  2. Islam to 1500

  3. The Mughal Empire • The founders of the Moghuls were Chaghatay Turks descended from Timur (Timurlane). • Originating beyond the Hindu Kush, they were driven out of central Asia in 1504 by the Uzbek Turks. • Babur (1483-1530), the founder of the Moghul dynasty, seized Kabul and in 1526 defeated the Afghan king of Delhi.

  4. The Mughal Empire • Babur's son, Humayun (1530-1540, 1555-1556), was unable to hold his legacy and was driven into exile to Persia. • With the help of the Safavid Shah, Tahmasp (1524-1576), Humayun recaptured Delhi in 1555

  5. The Mughal Empire • One of the greatest rulers in Indian history was Akbar (1556-1605), third Mughal emperor, generally considered the true founder of the Mughal Empire. • He followed an aggressive expansionist policy, and by the time of his death, the Mughals controlled the land from the Himalaya Mountains to the Godavari River in central India and from Kashmir to the mouths of the Brahmapatra and Ganges Rivers.

  6. The Mughal Empire

  7. The Mughal Empire • Along with Delhi and Agra, newly constructed (1571-1586) Fatchpur Sikri, 26 miles from Agra, also served as an imperial capital. • Akbar's son Jahangir (1605-1627) did not possess his father's abilities but did succeed in consolidating Moghul rule in Bengal.

  8. The Mughal Empire • Expansion continued under Shah Jahan (1627-1657), Jahangir's son, who waged campaigns on the northwestern frontier of the Hindu Kush and in the Deccan plateau. • Shah Jahan founded a new capital at Delhi in 1648 to supersede Agra.
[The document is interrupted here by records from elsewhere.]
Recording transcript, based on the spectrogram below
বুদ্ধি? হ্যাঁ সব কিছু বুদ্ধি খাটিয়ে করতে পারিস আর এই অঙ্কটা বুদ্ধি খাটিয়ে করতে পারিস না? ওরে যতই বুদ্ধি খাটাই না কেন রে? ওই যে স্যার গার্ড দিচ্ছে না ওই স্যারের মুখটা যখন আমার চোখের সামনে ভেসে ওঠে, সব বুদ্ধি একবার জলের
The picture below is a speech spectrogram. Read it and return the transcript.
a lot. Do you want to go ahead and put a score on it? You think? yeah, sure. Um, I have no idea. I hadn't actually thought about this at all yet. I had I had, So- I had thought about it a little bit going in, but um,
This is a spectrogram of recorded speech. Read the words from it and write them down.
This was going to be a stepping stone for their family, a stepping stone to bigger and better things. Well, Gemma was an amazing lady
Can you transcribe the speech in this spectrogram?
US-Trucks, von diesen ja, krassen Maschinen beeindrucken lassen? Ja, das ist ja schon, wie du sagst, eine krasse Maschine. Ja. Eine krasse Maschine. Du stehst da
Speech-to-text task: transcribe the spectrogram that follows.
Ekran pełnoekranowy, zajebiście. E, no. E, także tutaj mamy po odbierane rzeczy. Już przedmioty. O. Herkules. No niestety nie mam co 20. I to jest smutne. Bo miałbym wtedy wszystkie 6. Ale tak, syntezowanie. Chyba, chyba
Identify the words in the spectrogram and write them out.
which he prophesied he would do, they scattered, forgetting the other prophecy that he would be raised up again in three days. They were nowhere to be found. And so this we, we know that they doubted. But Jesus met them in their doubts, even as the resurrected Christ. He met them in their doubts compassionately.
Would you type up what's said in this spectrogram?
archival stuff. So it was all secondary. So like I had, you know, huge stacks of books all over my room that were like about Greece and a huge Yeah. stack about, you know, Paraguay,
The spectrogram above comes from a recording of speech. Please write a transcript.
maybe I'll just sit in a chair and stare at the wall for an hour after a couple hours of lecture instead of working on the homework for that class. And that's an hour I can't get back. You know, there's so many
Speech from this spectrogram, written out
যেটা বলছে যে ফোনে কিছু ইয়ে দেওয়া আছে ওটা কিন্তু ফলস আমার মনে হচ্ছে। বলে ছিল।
  9. The Mughal Empire When Shah Jahan's wife, Mumtaz Mahal, died delivering her thirteenth child, he ordered construction of the Taj Mahal at Agra as an enduring monument.
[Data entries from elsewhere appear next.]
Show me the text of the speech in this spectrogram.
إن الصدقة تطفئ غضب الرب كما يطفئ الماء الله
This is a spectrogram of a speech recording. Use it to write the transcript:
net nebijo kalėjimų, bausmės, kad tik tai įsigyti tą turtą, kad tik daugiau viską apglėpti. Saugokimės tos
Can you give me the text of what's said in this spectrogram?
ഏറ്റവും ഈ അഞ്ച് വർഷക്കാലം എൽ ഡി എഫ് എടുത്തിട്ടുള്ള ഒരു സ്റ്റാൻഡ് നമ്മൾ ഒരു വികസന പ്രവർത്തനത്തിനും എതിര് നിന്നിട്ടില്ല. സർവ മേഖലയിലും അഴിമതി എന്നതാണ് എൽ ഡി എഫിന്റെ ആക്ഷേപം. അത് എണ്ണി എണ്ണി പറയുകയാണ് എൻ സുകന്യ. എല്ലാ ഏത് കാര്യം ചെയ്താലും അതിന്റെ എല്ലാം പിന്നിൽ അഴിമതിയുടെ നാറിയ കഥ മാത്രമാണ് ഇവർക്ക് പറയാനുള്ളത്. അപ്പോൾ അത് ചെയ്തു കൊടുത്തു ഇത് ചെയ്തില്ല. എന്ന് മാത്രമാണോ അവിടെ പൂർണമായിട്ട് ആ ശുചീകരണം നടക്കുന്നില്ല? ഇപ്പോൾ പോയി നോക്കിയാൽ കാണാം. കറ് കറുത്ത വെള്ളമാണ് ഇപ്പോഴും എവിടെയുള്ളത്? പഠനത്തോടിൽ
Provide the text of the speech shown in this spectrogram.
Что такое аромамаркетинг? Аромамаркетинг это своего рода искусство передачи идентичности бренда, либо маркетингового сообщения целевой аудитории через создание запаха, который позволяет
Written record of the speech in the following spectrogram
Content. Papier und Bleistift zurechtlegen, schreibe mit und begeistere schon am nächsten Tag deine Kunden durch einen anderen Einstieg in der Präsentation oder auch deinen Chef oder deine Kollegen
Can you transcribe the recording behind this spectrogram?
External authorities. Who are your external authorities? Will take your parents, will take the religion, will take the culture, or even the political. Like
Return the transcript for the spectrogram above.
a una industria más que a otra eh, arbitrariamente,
  10. The Mughal Empire • The TajMahal

  11. TajMahal Shah Jahan (r. 1628-1658) had a strong interest in architecture. His most enduring monument is the TajMahal, the supreme example of a garden tomb. Twenty thousand workers toiled eighteen years to build this memorial in Agra to Shah Jahan's favorite wife, MumtazMahal, who died at age of 39 giving birth to their thirteenth child.

  12. With no formal procedure for succession, Shah Jahan's two sons struggled for power. • The victor was Aurangzeb (1659-1707) who executed his brother and had himself crowned emperor in 1658. • His father was imprisoned. Aurangzeb expanded the Moghul Empire south to Mysore and Marathas in the western Daccan. • Heavy-handed policies led to rebellion of the Hindu Marathas who were defeated but nonetheless continued to fight. • After Aurangzeb's death they created a confederation of almost all the Deccan states under their leadership.

  13. Western Powers in India • The two major powers contending for control of weakened India were France and Britain. The French arrived in India in the 1670s and established several trading factories. • They captured Fort St. George at Madras in 1746, and by 1751 the French had gained control of the Deccan and Carnatic regions.

  14. British Expansion in India • In the meantime, British controled Bengal by buying off the officers of the French-supported governor and then defeated the governor at Plassey, north of Calcutta, in 1757. The British gained more in the south and prevented the arrival of French reinforcements. • The Treaty of Paris in 1763 ending the Seven Years' War in Europe recognized British control of much of India.

  15. The British East India Company • The British East India Company traded silver, copper, zinc, and fabrics to the Indians in return for cotton goods, silks, sugar and opium (to be used in the trade with China). • European factories at Madras and Calcutta where Indian cotton goods were shipped to the East Indies and bartered for spices which were then sent back to England.